History Repeats Itself
The Great Recession has, among other things, highlighted the way emotions, psychology and human nature lie at the root of our individual financial, and larger economic, relationships. Regardless of whether they should, they do. For example, logic did not dictate that Lehman had to fail while Goldman, AIG, and the others did not. Likewise, the equity markets of the last two years have been parodying Heidi Klum’s tagline from Project Runway—“You’re either in or you’re out.” Investors have swung wildly between their impulses of fear and greed based on the headlines of the day, rather than let the value of great companies shine.
It may not only be helpful, but essential, to understand more about human nature and ourselves in order to make wise investment decisions independent of market trends. In fact, an entire field marrying psychology with decision-making—behavioral economics—has become very hot in the recent years.
Although even Adam Smith and other “classical economists” acknowledged the role of the psychology in our economic behavior, neoclassical economics of the 1980’s dismissed such in the name of efficient markets filled with rational decision-makers. That was the economics I was taught, but it never felt like a science I could rely on. I saw too much “irrational” behavior as a young lawyer in the mergers and acquisitions space. And I certainly knew I sometimes made economic choices based on more than a simple cost/benefit analysis as well. But beginning in the 1990s, behavioral economics came into its own; some of the earlier thinkers made their way into the mainstream, joined by new voices.
Three Great Reads On Behavioral Psychology, As It Relates To Economics
If you only have time for a few quick, easy reads about the interplay between the human mind and economic decision-making, I recommend three: John Kenneth Galbraith’s A Short History of Financial Euphoria, Predictably Irrational by Daniel Ariely, and Brad and Ted Klontz’s Mind over Money.
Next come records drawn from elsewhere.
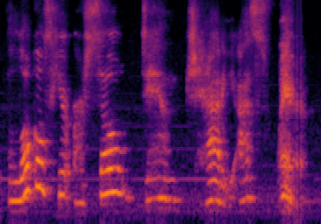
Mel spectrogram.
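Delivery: hushed, muttered half-whisper under the breath. Voicing an elven man half-whispering to a halfling: half-whispering under his breath. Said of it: "under his breath whisper to the halfling".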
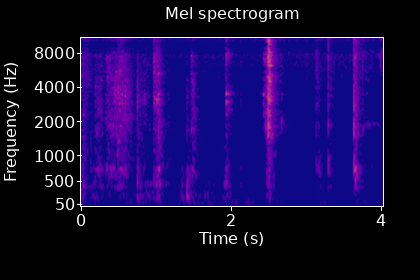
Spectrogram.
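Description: Faint handling sounds: a light rustle and a few scattered soft ticks as a cellophane-wrapped craft die packet is set down and adjusted on a paper notebook.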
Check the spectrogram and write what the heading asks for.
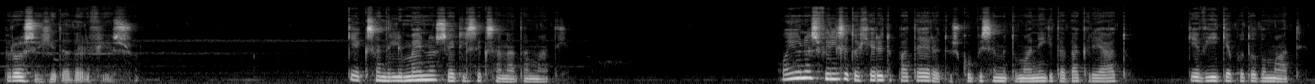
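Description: A woman narrating a fairy tale in a calm, measured storytelling manner. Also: sits low.

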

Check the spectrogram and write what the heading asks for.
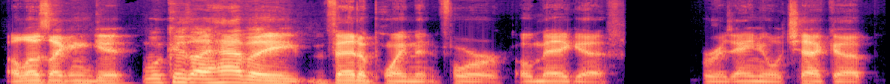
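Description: A man co-hosting a podcast in casual chat, halting, repeating himself and using lots of fillers. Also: lowish voice, steady tone, fairly bright tone. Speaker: podcast co-host.

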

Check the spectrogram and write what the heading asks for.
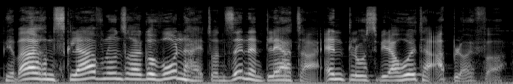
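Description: A woman's voice: mid-range voice, close to an everyday voice. Woman doing a cold, scornful evil Santa. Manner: slow, calm and contemptuous. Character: corrupted male Santa, calm, cruel and scornful.

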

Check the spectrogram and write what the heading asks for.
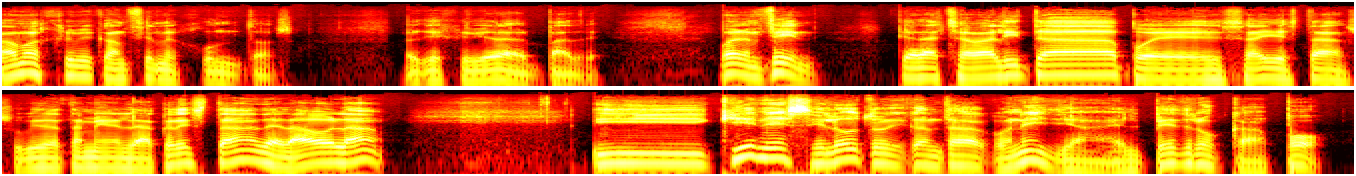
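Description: A man's voice: on the low side, a little mellow, no room sound, studio quality. A man hosting casual commentary on music videos, joking and rambling in asides. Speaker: host reacting to music videos.

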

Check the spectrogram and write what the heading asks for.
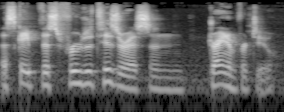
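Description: Bright-voiced man chatting casually. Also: fairly high pitch, normal speed. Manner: sarcastic, laughs often. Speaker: podcast co-host. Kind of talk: casual card game chat.

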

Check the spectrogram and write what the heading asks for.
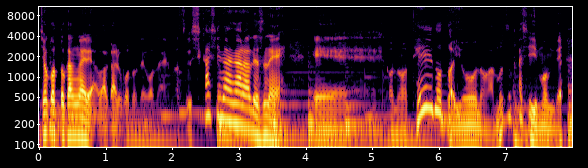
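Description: A man with a Kansai accent hosting a solo podcast, musing in a folksy way that mixes formal endings with dialect and long drawn-out fillers. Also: low voice. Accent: Kansai Japanese. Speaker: podcast host. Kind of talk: rambling solo podcast monologue.

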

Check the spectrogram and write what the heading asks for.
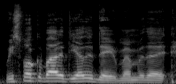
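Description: A man in relaxed podcast chat with a friend, joking and teasing and laughing often. His voice swings widely up and down in pitch, very animated. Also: racing. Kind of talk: casual chat.

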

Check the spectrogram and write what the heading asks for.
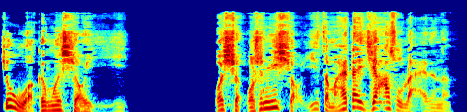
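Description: A man's voice: medium pitch, very animated, fairly quick. A man with a Northeastern Chinese accent who tells his own story to viewers in a blunt, colloquial way. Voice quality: very husky.

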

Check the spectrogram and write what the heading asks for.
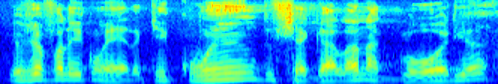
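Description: Brazilian male pastor, high voice, comic sermon delivery with sudden loud bursts. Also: animated, normal speed, big-room sound. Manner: humorous preaching with loud outbursts.

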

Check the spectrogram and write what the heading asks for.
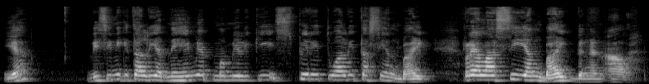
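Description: A young man preaches to students in a chatty, lively way, stressing key words with sudden bursts. His voice sits in a roomy space, picked up from a distance. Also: high-pitched, normal speed. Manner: conversational, acts out quotes, sudden loud emphasis. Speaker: youth preacher. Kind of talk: sermon to students.

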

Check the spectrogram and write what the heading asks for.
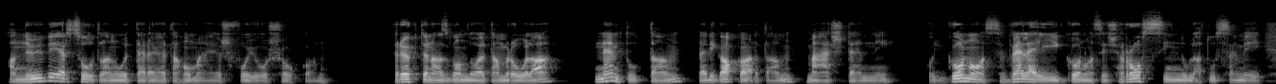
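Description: Man reading a literary story, low voice, slow and deliberate. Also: fairly bright tone. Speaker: narrator.

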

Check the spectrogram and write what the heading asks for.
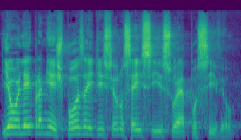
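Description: A Brazilian man preaches in a church, his voice sitting a little high for a man. He tells stories, lifting his pitch and force when he drives a point home. A long reverb trails each phrase through the sanctuary. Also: animated, brisk. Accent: Brazilian Portuguese. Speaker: pastor. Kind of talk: sermon.

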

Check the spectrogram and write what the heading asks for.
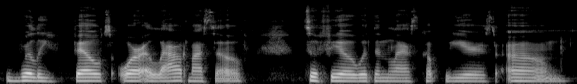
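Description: Gravelly-voiced young woman podcaster. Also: low-pitched, completely flat delivery, slow pace, a little mellow. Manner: candid, chatty, addresses listeners as y'all. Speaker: podcast host. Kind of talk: casual personal storytelling.

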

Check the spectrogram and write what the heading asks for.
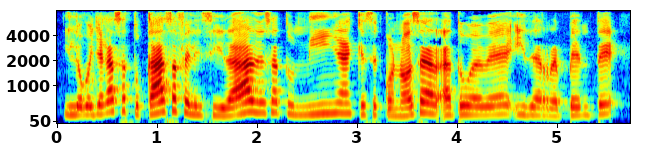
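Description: Woman host, a bit high-pitched, empathetic, gentle interviewer. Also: moderate pace. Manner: empathetic, asks gentle questions. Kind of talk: casual interview chat.

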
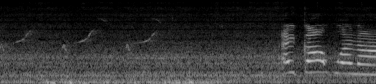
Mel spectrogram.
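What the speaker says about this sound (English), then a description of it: "You didn't know you could ID a queenless hive by the sound, did you?" Honeybees hum at a hive outdoors as a steady low drone, with faint bird chirps above it, and people begin talking near the end.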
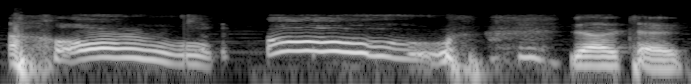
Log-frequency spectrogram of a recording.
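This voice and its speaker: A man's voice: very high voice, wildly swooping pitch, very slow, warm tone, dry recording, highs cut off, soft background music. A man in his twenties, a player, teasing and playful in casual chat. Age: 20s.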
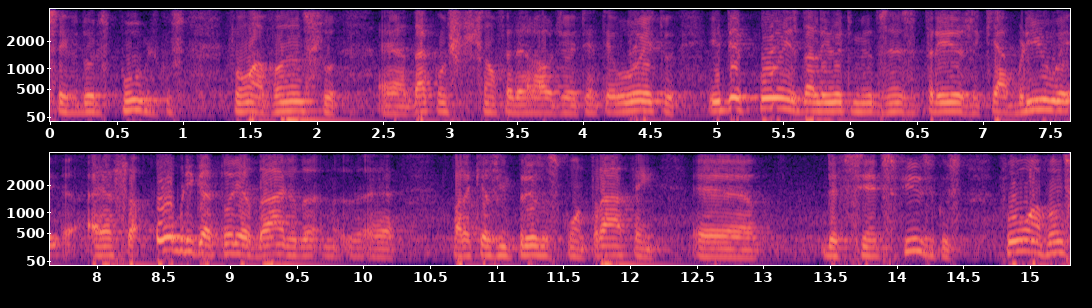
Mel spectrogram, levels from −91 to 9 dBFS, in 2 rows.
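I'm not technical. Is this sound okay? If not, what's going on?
No. Aliasing runs through the whole clip. The audio was apparently squeezed down to a much lower sample rate, around 8 kHz, without first removing the highest sounds. Anything above 4 kHz folds back as wrong, unrelated tones, giving a gritty, metallic edge.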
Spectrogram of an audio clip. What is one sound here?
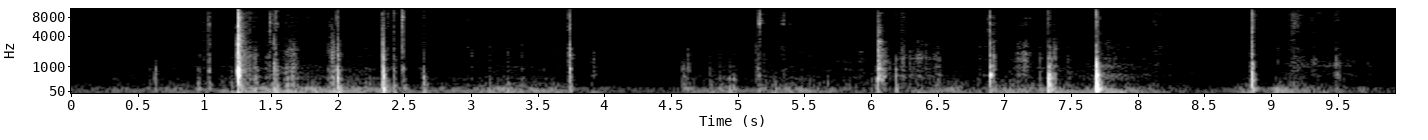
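A plastic pry tool clicks and snaps along the edge of a laptop case.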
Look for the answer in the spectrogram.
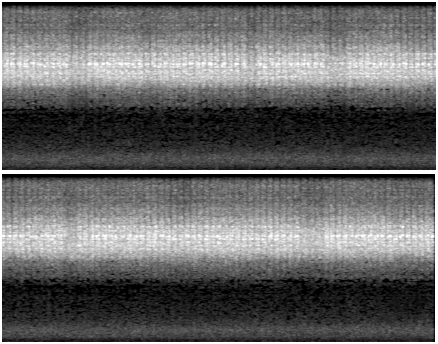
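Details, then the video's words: Steady, high, buzzing trill of chirping crickets, the males rubbing a wing edge across the comb-like teeth beneath the other wing; the sound runs without pause and nothing else is heard. "Most relaxing cricket sound"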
The first offers a concise and insightful overview of why we never seem to be able to escape “bubble and bust” economic cycles. It comes down to human nature. We don’t learn from history because each generation—even knowing the history of the Dutch tulip bulb mania, the Great Depression, etc.—thinks it is different and smarter, thus incapable of falling into the very behaviors it recreates as it finds a pet idea, thinks growth can be infinite and then introduces more and more leverage. So we need to pass our decisions through a filter that asks whether the historic warnings are aligning and not try to rationalize how things might be different this time.
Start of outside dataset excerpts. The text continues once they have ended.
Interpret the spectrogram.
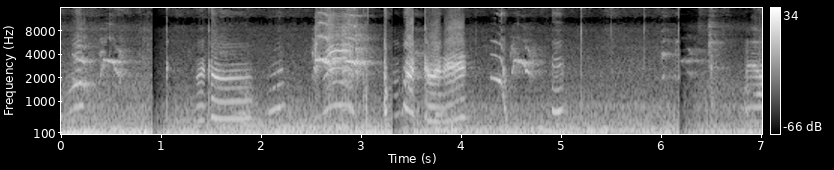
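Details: Ringneck parrot talking: dense strings of curved, voice-like syllables and squawks with brief pauses, over a steady low drone.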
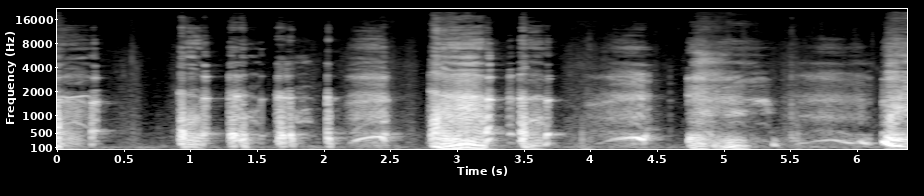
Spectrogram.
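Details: Roughly ten harsh, barking, choking coughs in rapid back-to-back bursts, with strained breaths and extreme shortness of breath between them: a coughing spasm in a person with COPD and low oxygen.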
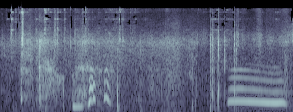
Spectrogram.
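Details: Female dog eating snow outdoors gives short rising whimpers, then a long, steady, high whine; a person praises her with soft talk and there are scattered crunching sounds.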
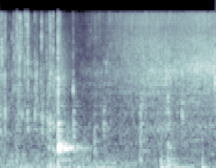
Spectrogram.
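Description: A block of butter sizzling in hot olive oil in a pan as it starts to melt and foam, the sizzle building louder across the two seconds after a few small clicks as it goes in.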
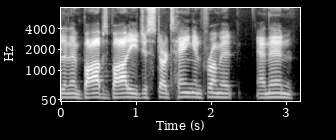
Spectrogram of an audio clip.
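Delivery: ordinary talk, nothing marked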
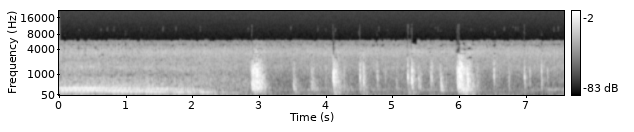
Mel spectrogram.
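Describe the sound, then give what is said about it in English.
A car engine rumbles steadily for a couple of seconds, then gives way to a series of sharp clicks and thumps, like a door and footsteps. No one speaks. “My car is right outside.”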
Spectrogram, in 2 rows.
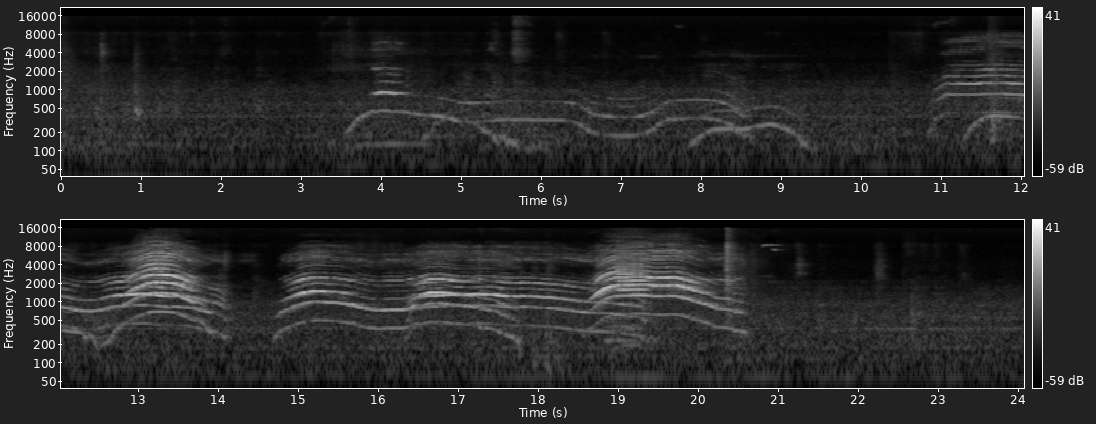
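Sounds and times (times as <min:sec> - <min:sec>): cats yowling: 0:03.5 - 0:09.4, 0:10.9 - 0:20.7.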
The second, Predictably Irrational, convincingly and entertaining informs how the human brain makes choices. You will never take a “free” sample again without remembering that free can often come with a very high price.
Finally, I recommend the third book, Mind over Money, to anyone truly interested in building personal financial skills. In a nutshell, Mind over Money argues that, no matter how much financial education you may have, until you understand your personal relationship with money you cannot make optimal investment decisions. So you should in effect put yourself through a bit of financial psychoanalysis.
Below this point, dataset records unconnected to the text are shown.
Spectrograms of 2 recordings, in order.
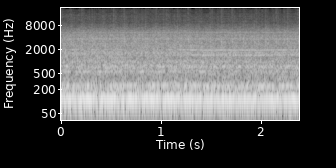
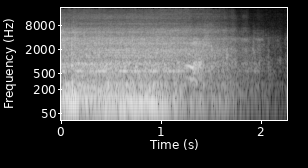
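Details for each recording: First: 1984 Ford F-150 left in the woods since 2008, first start in ten years on old treated pre-ethanol gas and a battery: steady even idle, low smooth rumble, no knocks or misses, running on its own. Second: 1984 Ford F-150 abandoned in the woods since 2008, first start attempt in ten years with new battery and gas: engine turns over with rough uneven churning that never catches, then fades; cranks but won't fire.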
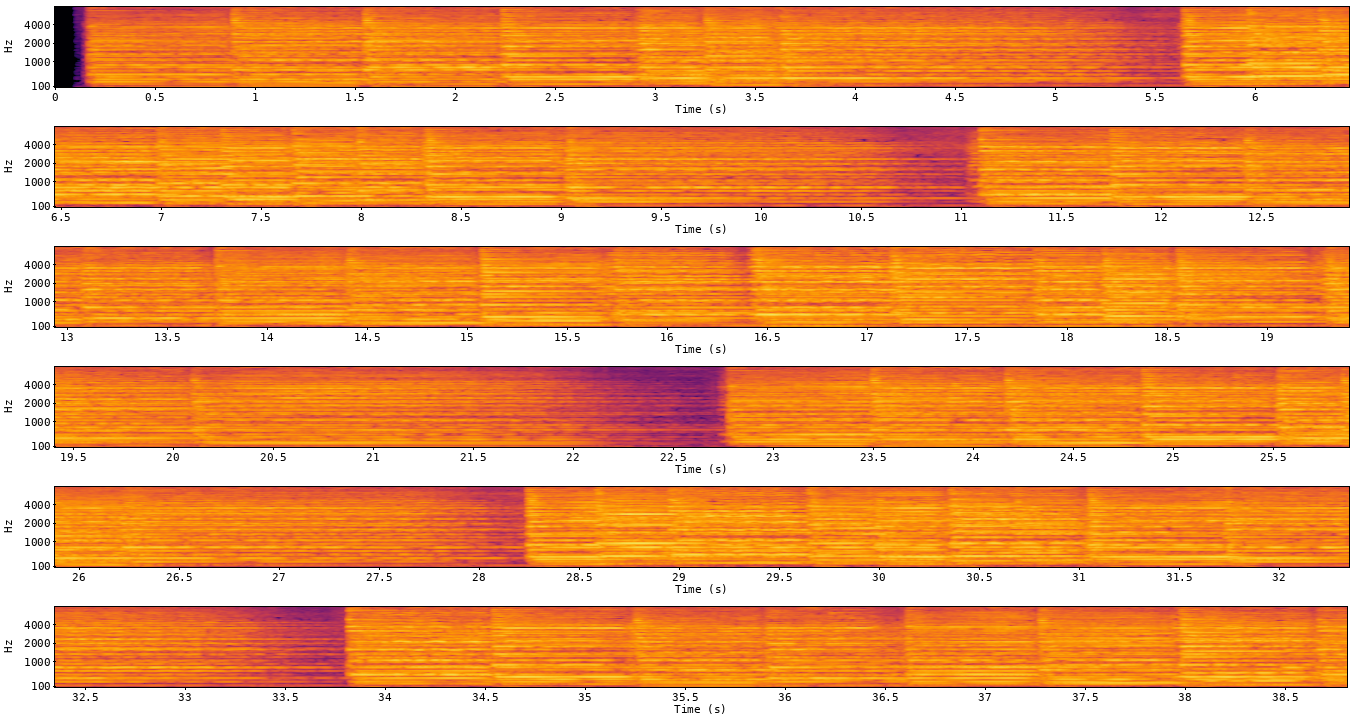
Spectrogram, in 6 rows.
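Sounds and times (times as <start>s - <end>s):
instrumental music: 0.2s - 38.8s.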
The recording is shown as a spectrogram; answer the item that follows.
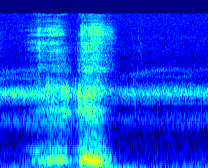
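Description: A man clearing his throat once, about half a second in, lasting under a second.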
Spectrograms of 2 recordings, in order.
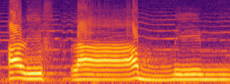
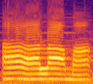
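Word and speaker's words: الم: dia sudah belajar itu bacanya Yasin bukan Yasa bukan Alif Lam Mim begitu Jangan dibaca Alama salah Nah itulah dia ah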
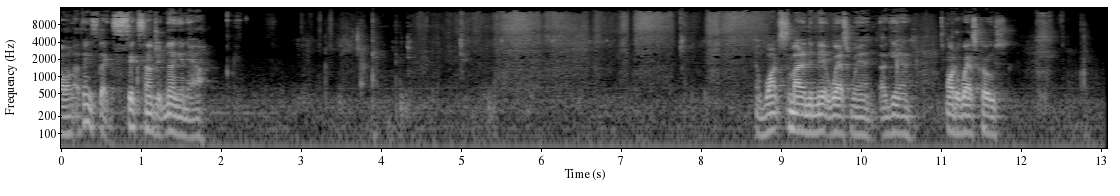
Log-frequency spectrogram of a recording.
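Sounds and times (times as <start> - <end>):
wet chewing: 2.1 - 5.5.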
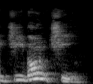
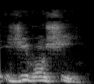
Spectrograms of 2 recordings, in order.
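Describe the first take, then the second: First: "Givenchy" as jee-von-chee; hard j and ch in "Givenchy"; accented mispronunciation of Givenchy. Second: "Givenchy" as zhee-von-shee; brand pronunciation of Givenchy. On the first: Showing how accented speakers say it, Givenchy as jee-von-chee. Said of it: "people with an accent might say". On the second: Showing the co-host the brand's way, Givenchy as zhee-von-shee. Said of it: "that's how the brand is spoke". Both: Shown as a demonstration.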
According to this, the first question to ask for understanding your financial decision-making is “What is your first memory about money?” Did your family have to count every penny? Did your family make you feel secure about having provided for your future? Did your father make you feel guilty about spending money versus saving it? Do you buy things to make yourself feel valuable? How much of a “risk-taker” are you? Until you understand your own financial DNA, you can’t get outside yourself to make objectively intelligent investing decisions.
As I try to construct and diversify my portfolio in a way that is best for me in a world that hasn’t acted all that economically rational lately, these books offer key insights both globally and personally.
Tell us in the comments: How much of your financial decision-making is obviously controlled by your emotions?